I have recently published articles on grassroots Party-building in the non-publicly owned sector of the economy and among NGOs, contemporary urban geographies of power and consumption in Beijing, and the shifting practices of "making public opinion" (造舆论) under reform (see Selected Publications for detailed abstracts and links). In 2010, I was awarded a British Academy Small Research Grant for “Knots of Ungovernability: Mapping Popular Protest in China Across Space and Time,” for which I developed a set of animated time-series maps using GIS [Geographic Information Systems] software to record patterns of clustering and diffusion for incidents of collective unrest. I continue to research urban geographies and practices of power in China, the problem of representation in authoritarian regimes, and the challenge posed by exceptionalism to comparative politics and comparative research.
Teaching and Supervision
Undergraduate: PPE 227 Politics of China
Graduate: The Politics and Government of a Major State: The People's Republic of China
Some of my past and current post-graduate students in the Department of Politics researching the domestic politics of the PRC include:
If you are a prospective post-graduate student interested in learning more about post-graduate study in the Department of Politics (MPhil/DPhil), this page describes the range of programmes available, and the applications process. International students applying from outside of the UK can find additional information on the application process here, including information on the University's English language requirements for post-graduate study. The Department also maintains a "Graduate Study e-Brochure" with useful information. If you are interested in conducting research on a topic related to Chinese domestic politics, you are welcome to list me as a potential supervisor (there is no need to contact me in advance of your application).
- Siu Yau Lee (
)(DPhil, 2013): "Explaining Institutional Changes in Authoritarian States: Language Management and Resistance in Contemporary China" (currently Assistant Professor, Department of Asian and Policy Studies, Hong Kong Institute of Education)
- Yu Tao (陶郁) (DPhil, 2015): "Enemies of the State or Friends of the ‘Harmonious Society’? Religious Groups and Collective Protests in Contemporary Rural China" (currently Lecturer in Asia Pacific Studies at the University of Central Lancashire)
- Karita Kan (DPhil, 2014): "Contesting Urban Futures: Mapping State-Society Relations in China's Urban Development"
- Xibai Xu (徐曦白) (current DPhil candidate in Politics) "Fragmented Authoritarianism, Selective Control and the Rise of Entrepreneurial Charity in China"

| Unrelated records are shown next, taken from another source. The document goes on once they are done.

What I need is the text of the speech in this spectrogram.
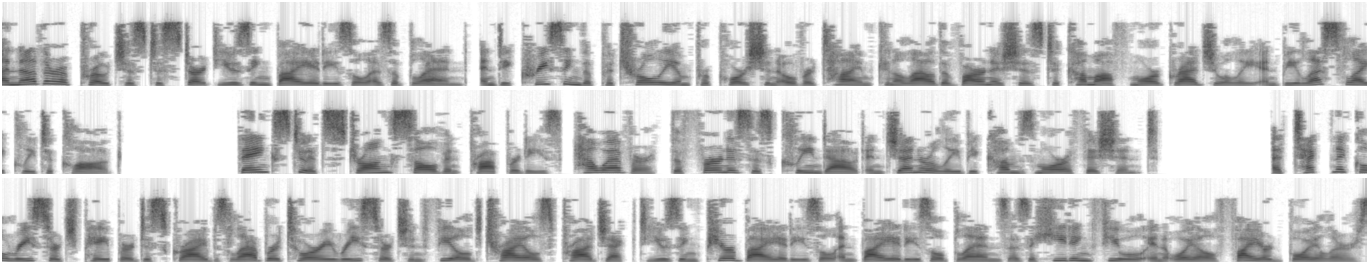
Another approach is to start using biodiesel as a blend, and decreasing the petroleum proportion over time can allow the varnishes to come off more gradually and be less likely to clog. Thanks to its strong solvent properties, however, the furnace is cleaned out and generally becomes more efficient. A technical research paper describes laboratory research and field trials project using pure biodiesel and biodiesel blends as a heating fuel in oil-fired boilers.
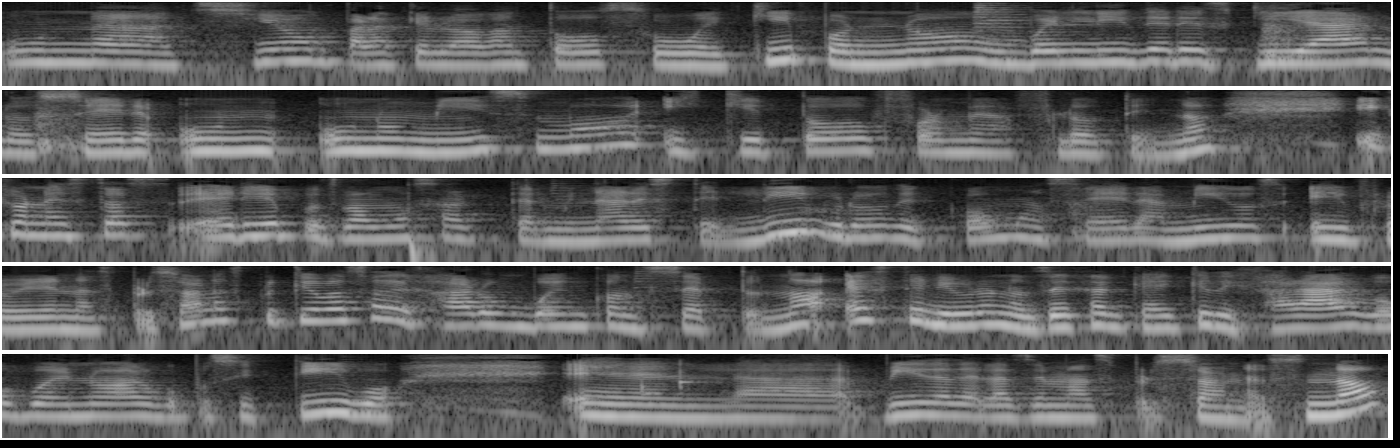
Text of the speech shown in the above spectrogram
una acción para que lo hagan todo su equipo. No, un buen líder es guiarlo, ser un, uno mismo y que todo forme a flote, ¿no? Y con esta serie pues vamos a terminar este libro de cómo ser amigos e influir en las personas porque vas a dejar un buen concepto, ¿no? Este libro nos deja que hay que dejar algo bueno, algo positivo en la vida de las demás personas, ¿no?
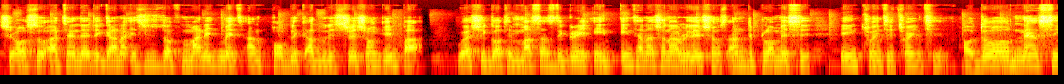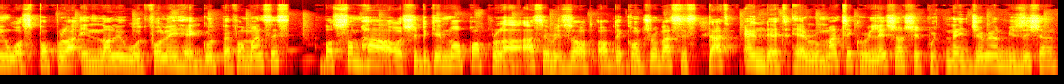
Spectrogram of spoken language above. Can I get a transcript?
She also attended the Ghana Institute of Management and Public Administration, GIMPA, where she got a master's degree in international relations and diplomacy in 2020. Although Nelson was popular in Nollywood following her good performances, but somehow she became more popular as a result of the controversies that ended her romantic relationship with Nigerian musician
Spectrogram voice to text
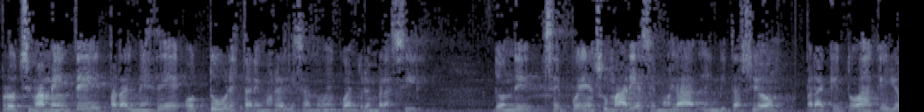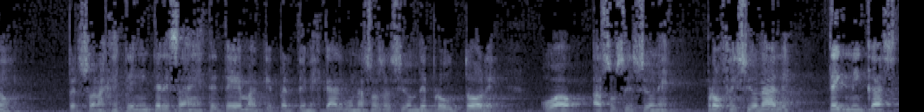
próximamente para el mes de octubre estaremos realizando un encuentro en Brasil donde se pueden sumar y hacemos la, la invitación para que todos aquellos personas que estén interesadas en este tema, que pertenezcan a alguna asociación de productores o a asociaciones profesionales, técnicas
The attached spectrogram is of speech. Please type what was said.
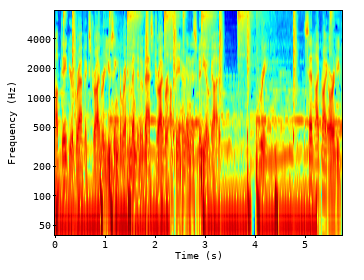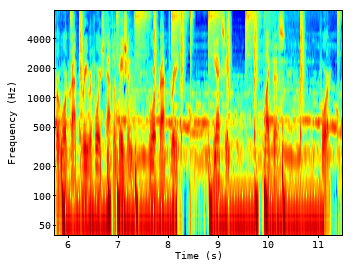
Update your graphics driver using the recommended Avast driver updater in this video guide. 3. Set high priority for Warcraft 3 Reforged application, Warcraft 3. EXE. Like this. 4.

- Peng Chun (彭錞) (DPhil in Law, 2015) (co-supervision): "Training the Dragon: Rural Land Acquisition and its Legal Reform in Modern China" (currently a post-doctoral fellow at Beijing University Law School)
- Samson Yuen (current DPhil candidate in Politics)
- Sojeong Im (current DPhil candidate in Politics) (co-supervision)
- Shun-yan Olivia Cheung (current DPhil candidate in Politics)
- Lu Xiaoyu (current DPhil candidate in Politics)